Got a beef with your health insurance plan? Join the crowd: According to a survey by the Kaiser Family Foundation (KFF), almost half of those under age 65 had had a problem of some sort with their plan in the year before they were polled for the 2001 study.
"Navigating the dispute resolution process can be overwhelming,"says Drew Altman, president of KFF, which is independent of the Kaiser Permanente health system. To make that navigation easier, the foundation has issued a new edition of its "Consumer Guide to Handling Disputes With Your Employer or Private Health Plan," available for free at www.kff.org/consumerguide or www.consumersunion.org.
"The health plan may be justified in refusing to provide or pay for treatment," the guide points out. It provides a checklist for understanding a policy: Do I need a referral for a lab test or a visit to a specialist? Are referrals limited to providers within the plan's network?

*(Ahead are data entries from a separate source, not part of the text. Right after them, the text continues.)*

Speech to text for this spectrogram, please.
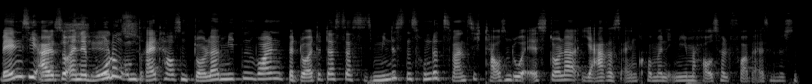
Wenn Sie also eine shit. Wohnung um 3000 Dollar mieten wollen, bedeutet das, dass Sie mindestens 120.000 US-Dollar Jahreseinkommen in Ihrem Haushalt vorweisen müssen.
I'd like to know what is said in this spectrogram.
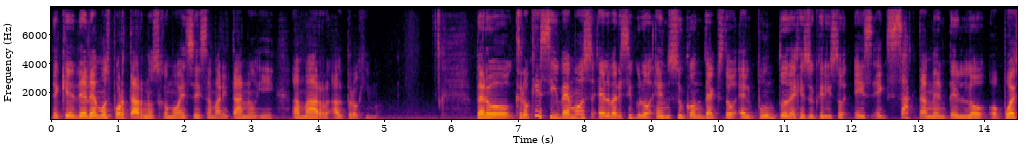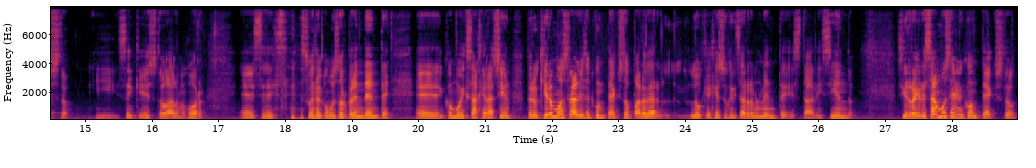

Is there a limit on payments for certain types of care?
The guide notes that a consumer's right to appeal a denial of coverage may not apply if the employer "self-insures." About half the people covered through an employer are in self-insured plans, according to KFF vice president Gary Claxton. Aetna's name may appear on your insurance card, for example, but Aetna may be merely administering your plan, with your employer providing the actual insurance. (Don't know if your plan is self-insured? Ask your firm, try reading your policy or call the U.S. Department of Labor at 866-444-3272.)
A federal rule that went into effect in January expands the appeal rights for everyone covered by private health insurance, including those in self-insured plans, says Claxton. "It's a big step forward," he says, setting standards for how -- and how quickly -- an insurer must respond to a consumer complaint. (People insured through the Federal Employees Health Benefits Program have a separate set of appeal rights, according to a spokesman for the Office of Personnel Management.)
The guide details how each state requires insurers to handle disputes and how consumers can obtain independent reviews of those decisions. In the District, details can be found online at www.dchealth.dc.gov or by calling 202-442-5979; in Maryland, www.mdinsurance.state.md.us or 800-492-6116; in Virginia, www.state.va.us/scc/division/boi or 800-552-7945.
While some disputes involve expensive, experimental therapy that an insurer refuses to provide, denials also include small items. Consider the Maryland Insurance Administration's announcement last week that it had fined CareFirst BlueCross BlueShield $400,000 for a series of violations. Among them: 3,452 claims for rapid strep throat tests that CareFirst had rejected. The insurer has now paid them, at about $15 each.
-- Tom Graham